[Opening Given records section]

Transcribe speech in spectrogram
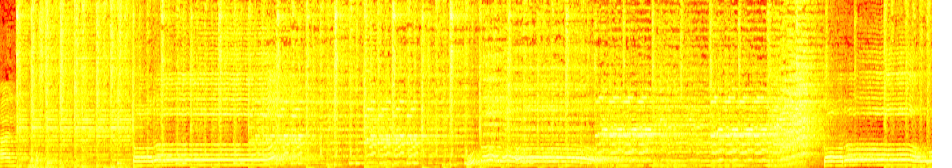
ಹಾಯ್ ನಮಸ್ತೆ ತಾರಾ ಓ ತಾರಾ ತಾರಾ ಓ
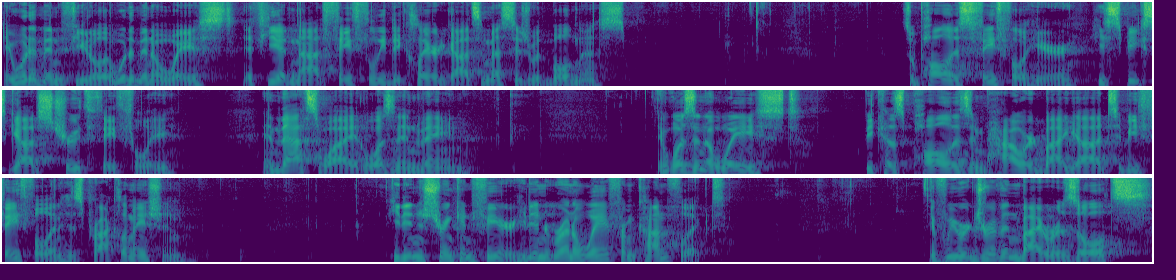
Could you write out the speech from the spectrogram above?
It would have been futile, it would have been a waste if he had not faithfully declared God's message with boldness. So Paul is faithful here. He speaks God's truth faithfully, and that's why it wasn't in vain. It wasn't a waste because Paul is empowered by God to be faithful in his proclamation. He didn't shrink in fear, he didn't run away from conflict. If we were driven by results,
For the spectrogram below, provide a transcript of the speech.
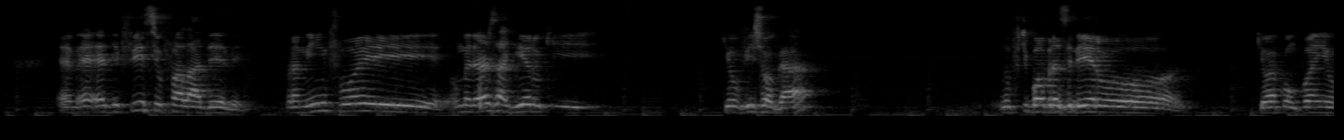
é, é- é difícil falar dele. Para mim, foi o melhor zagueiro que, que eu vi jogar. No futebol brasileiro, que eu acompanho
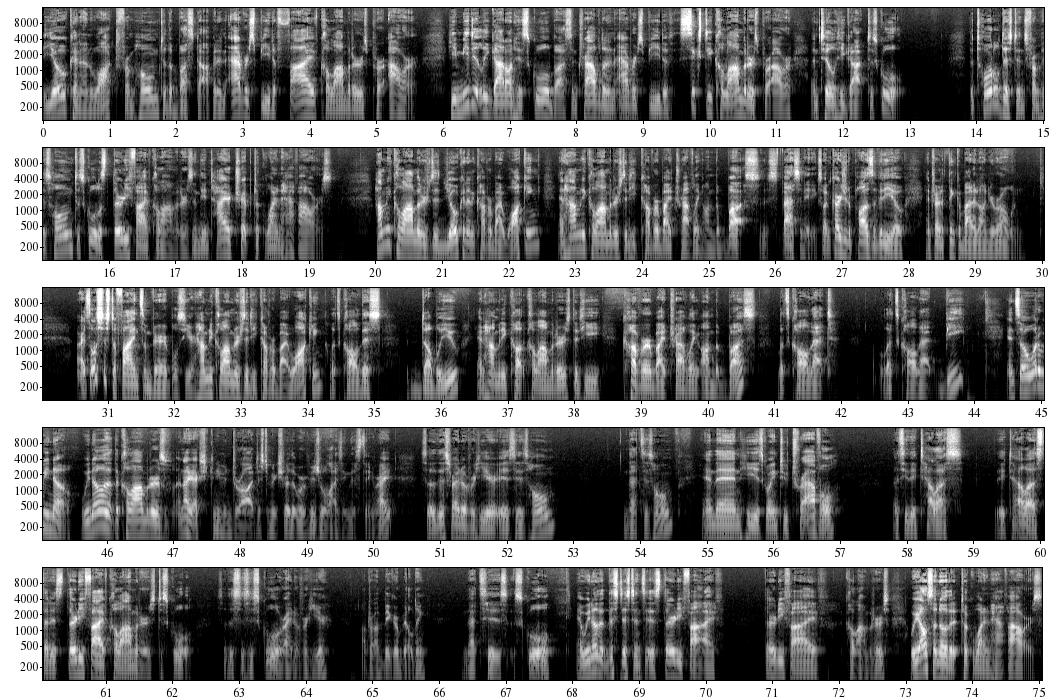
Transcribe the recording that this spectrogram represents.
Yochanan walked from home to the bus stop at an average speed of 5 kilometers per hour. He immediately got on his school bus and traveled at an average speed of 60 kilometers per hour until he got to school. The total distance from his home to school is 35 kilometers, and the entire trip took one and a half hours. How many kilometers did Yochanan cover by walking, and how many kilometers did he cover by traveling on the bus? It's fascinating. So I encourage you to pause the video and try to think about it on your own. All right, so let's just define some variables here. How many kilometers did he cover by walking? Let's call this W. And how many kilometers did he cover by traveling on the bus? Let's call that let's call that B. And so what do we know? We know that the kilometers, and I actually can even draw it just to make sure that we're visualizing this thing, right? So this right over here is his home. That's his home. And then he is going to travel. Let's see, they tell us they tell us that it's 35 kilometers to school. So this is his school right over here. I'll draw a bigger building. That's his school. And we know that this distance is 35, 35 kilometers. We also know that it took one and a half hours.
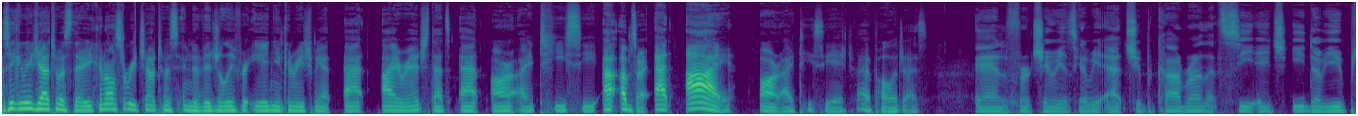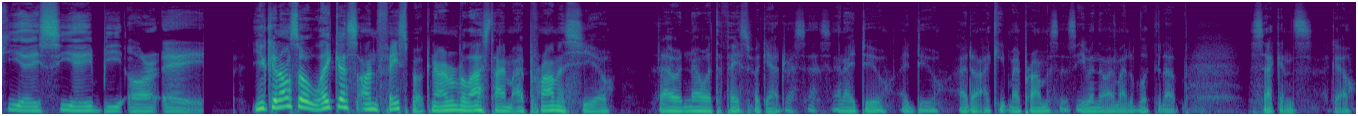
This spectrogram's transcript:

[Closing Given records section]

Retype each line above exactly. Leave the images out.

Transcribe speech in spectrogram
ಹಾಯ್ ನಮಸ್ತೆ ತಾರಾ ಓ ತಾರಾ ತಾರಾ ಓ
Could you write out the speech from the spectrogram above?
It would have been futile, it would have been a waste if he had not faithfully declared God's message with boldness. So Paul is faithful here. He speaks God's truth faithfully, and that's why it wasn't in vain. It wasn't a waste because Paul is empowered by God to be faithful in his proclamation. He didn't shrink in fear, he didn't run away from conflict. If we were driven by results,
For the spectrogram below, provide a transcript of the speech.
é, é- é difícil falar dele. Para mim, foi o melhor zagueiro que, que eu vi jogar. No futebol brasileiro, que eu acompanho
Transcribe the recording that this spectrogram represents.
Yochanan walked from home to the bus stop at an average speed of 5 kilometers per hour. He immediately got on his school bus and traveled at an average speed of 60 kilometers per hour until he got to school. The total distance from his home to school is 35 kilometers, and the entire trip took one and a half hours. How many kilometers did Yochanan cover by walking, and how many kilometers did he cover by traveling on the bus? It's fascinating. So I encourage you to pause the video and try to think about it on your own. All right, so let's just define some variables here. How many kilometers did he cover by walking? Let's call this W. And how many kilometers did he cover by traveling on the bus? Let's call that let's call that B. And so what do we know? We know that the kilometers, and I actually can even draw it just to make sure that we're visualizing this thing, right? So this right over here is his home. That's his home. And then he is going to travel. Let's see, they tell us they tell us that it's 35 kilometers to school. So this is his school right over here. I'll draw a bigger building. That's his school. And we know that this distance is 35, 35 kilometers. We also know that it took one and a half hours.
This spectrogram's transcript:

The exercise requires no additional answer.